▸ What you need to do: Some of the lines below need repeating. Reproduce exactly those between the lines holding "Speech recognition output" and "Given this spectrogram, can", inclusive.

▸ Data records:
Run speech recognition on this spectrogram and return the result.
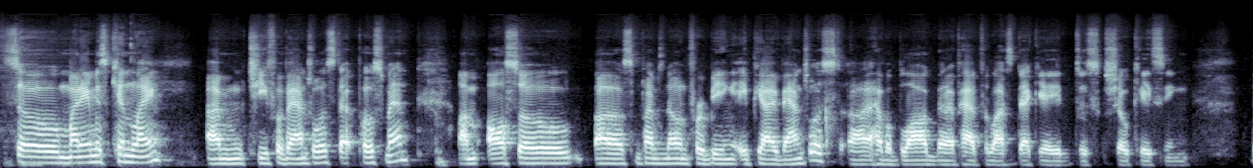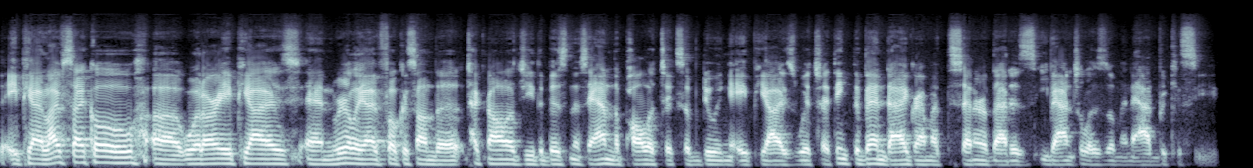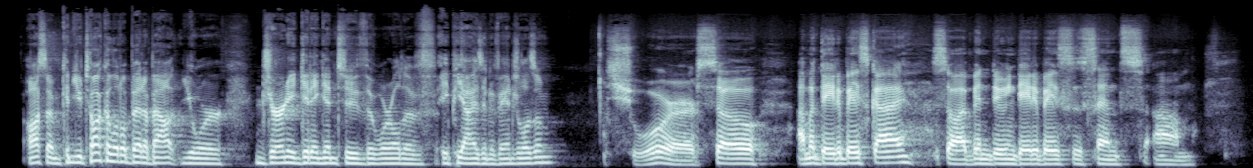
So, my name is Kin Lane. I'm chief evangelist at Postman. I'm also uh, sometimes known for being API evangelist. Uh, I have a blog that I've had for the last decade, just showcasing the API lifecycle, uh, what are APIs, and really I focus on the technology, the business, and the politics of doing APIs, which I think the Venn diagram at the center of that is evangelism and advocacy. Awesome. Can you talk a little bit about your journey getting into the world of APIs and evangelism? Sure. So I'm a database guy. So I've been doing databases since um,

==

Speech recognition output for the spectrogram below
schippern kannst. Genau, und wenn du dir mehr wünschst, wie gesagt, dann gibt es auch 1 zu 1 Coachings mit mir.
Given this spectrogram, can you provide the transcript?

▸ Answer section:
Speech recognition output for the spectrogram below
schippern kannst. Genau, und wenn du dir mehr wünschst, wie gesagt, dann gibt es auch 1 zu 1 Coachings mit mir.
Given this spectrogram, can you provide the transcript?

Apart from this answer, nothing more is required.